Dublin City Council planners have told An Bord Pleanála that Johnny Ronan's 40-plus storey tower scheme for Dublin’s docklands should be refused on a number of grounds.
As part of a 63-page planning report lodged with An Bord Pleanála, the planners say Mr Ronan’s Waterfront South Central scheme represents over-development and is "an inadequate design response to this sensitive site, would be of insufficient architectural quality, and if permitted would result in a poor placemaking outcome".
The Ronan Group Real Estate (RGRE) scheme includes two planned 45- and 44-storey towers made up of 1,005 apartments with RGRE planning to sell 101 apartments at an estimated cost of €66.69 million to the council for social housing.
A decision is due on the scheme later this month and the Council planners have told An Bord Pleanála that the scheme if permitted "would negatively impact the receiving environment, in terms of daylight, sunlight and wind, and resulting in a poor standard of residential amenity for future residents".
The Council has also recommended refusal as the proposed development would not be consistent with the North Lotts and Grand Canal Dock SDZ Planning Scheme, which sets out specific height limits for the application site.
The Council also says that on the basis of the Sunlight/Daylight and Overshadowing analysis submitted, it maintains serious concerns in respect of potential detrimental impact on the amenities of the surrounding residential developments and public realm.
It states: "Furthermore, the submitted report demonstrates that a significant quantum of the proposed residential units would fail to meet the recommended Average Daylight Factor (ADF) requirements, thereby resulting in a poor standard of residential amenity."
On the impact of the local road network, the Council claims that the proposed development would be injurious to the safe and convenient movement of people, would result in potential vehicular and pedestrian conflict along the road and would, therefore, endanger public safety by reason of a traffic hazard and obstruction of road users.
Members of Dublin City Council viewed a presentation of the scheme made by Council Executive Planner Colm Harte.
A council report on the proceedings states that "members strongly objected to the height of proposed development" and "serious concern was expressed about the impact of overshadowing and overlooking of adjoining properties in Mayor Street and surrounding areas".
The report says that one councillor expressed concern that the scheme was mostly one- and two-bed units and that developers need to understand that families also need a place in the inner city.
Asked to respond to the contents of the planner's report and the council members’ concerns, a spokeswoman for RGRE said: "Our ambition for Waterfront South Central is to create a landmark new development for Dublin that sets the standard for responsible and integrated development as the greenest city quarter in Ireland."
He stated: "At a time of much-needed housing, Waterfront South Central will deliver more than 1,000 apartments, including 100 social housing units."

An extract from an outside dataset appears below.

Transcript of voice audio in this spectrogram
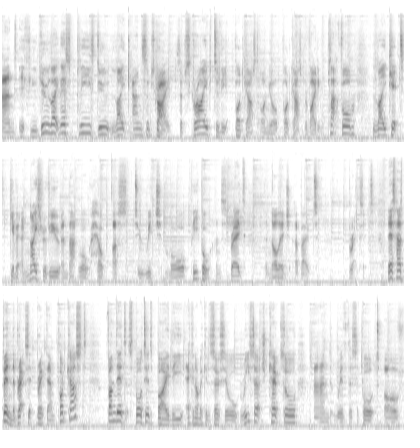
And if you do like this, please do like and subscribe. Subscribe to the podcast on your podcast providing platform, like it, give it a nice review, and that will help us to reach more people and spread the knowledge about Brexit. This has been the Brexit Breakdown podcast, funded, supported by the Economic and Social Research Council, and with the support of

"Residents, the local community and the public at large, will have access to more than 6,000 square metres of community and public spaces throughout the scheme, including Ireland’s highest public viewing deck and restaurant, a visitor experience, cafes, crèche facilities, a farmers’ market, a bakery, and a waterfront Townhall space that will be made freely available to the local community."

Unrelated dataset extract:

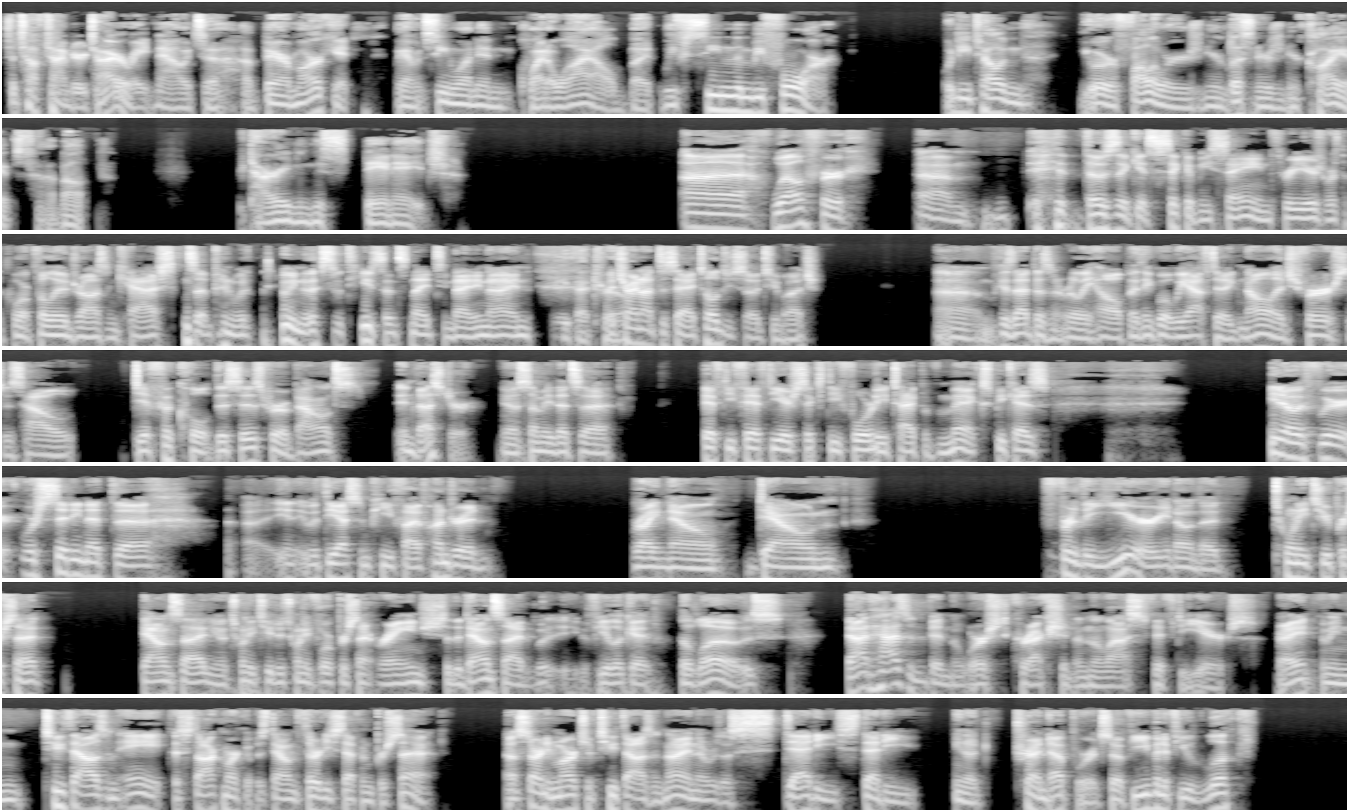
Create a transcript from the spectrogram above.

RGRE will be pinning its hopes on An Bord Pleanála's frequent practice of dismissing Dublin local authorities’ recommendation to refuse planning to fast track apartment schemes and giving those projects the green light.
The developer’s hopes were boosted in March when An Bord Pleanála threw out the City Council’s proposals to permit only modest height increases in tower blocks for the site where Mr Ronan is planning to build.
In rejecting the city council’s proposed amendments to the local Special Development Zone (SDZ) Planning Scheme, Board member, Paul Hyde stated that the Board considers the city council’s proposed amendments "to be a missed opportunity to accommodate much needed residential homes and commercial floor space for a growing and changing population, demographics and employment sector within the city centre on a strategic and well serviced land bank".